New York Times, October 3, 2013
British regulators announced plans on Thursday to impose stiff new rules next year for payday lenders, whose business has grown sharply since the financial crisis.
The new rules in Britain will include requirements that lenders properly evaluate whether a consumer can afford such a loan and to limit the number of times the loan can be rolled over. Lenders also will be required to provide consumers with sources of debt advice before refinancing.
Payday lenders also will be required to include risk warnings in advertisements, which have proliferated on British daytime television, many offering loans of up to £1,000 ($1,620) at a time.
Firms will face fines for violations of the rules.
The Financial Conduct Authority, which is set take over regulation of consumer credit firms in April 2014, said the proposed changes were intended to make promotions by lenders “clear, fair and not misleading.”
The move comes as regulators in the United States crack down on what they [say are] excess interest rates charged by payday lenders on such loans.
In August, the New York State financial regulator sent letters to 35 online lenders, instructing them to “cease and desist” from offering loans that violate local usury laws. The federal Consumer Financial Protection Bureau has also been examining short-term, payday-style loans.
In Britain, short-term, high-cost lending has grown to an estimated £2 billion industry in 2011-2012, from about £900 million in 2008-2009, according to the Financial Conduct Authority.
Consumer advocates have complained that payday lenders have pressed consumers into taking out loans they cannot afford, locking them into a cycle where it is difficult to ever exit.
The archbishop of Canterbury, in a speech to the House of Lords in June, said the Church of England and other local institutions should work to develop an alternative system of credit unions, instead of payday lenders being the only alternatives for consumers.

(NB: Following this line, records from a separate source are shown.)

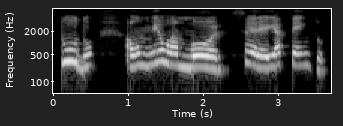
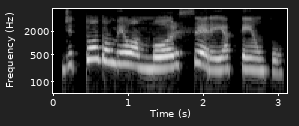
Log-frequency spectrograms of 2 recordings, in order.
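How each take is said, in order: First: "Tudo ao meu amor serei atento" read slowly, leaning on "amor" and "atento"; slow scansion, hitting "amor" and "atento" harder; scanning the verse. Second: Said in the usual way. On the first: Shown as a demonstration. Teacher scanning a verse for students, slow and stressed. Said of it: "eles são mais fortes". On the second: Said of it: "Por mais que de tudo, tá vendo?".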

“For the credit union movement to be successful and sustainable, and other forms of local finance to develop, we need a bottom-up movement of local organizations working to change the sources of supply,” said the archbishop, the Most Rev. Justin Welby. “It will take many years — 10 to 15 years — but it must start now.”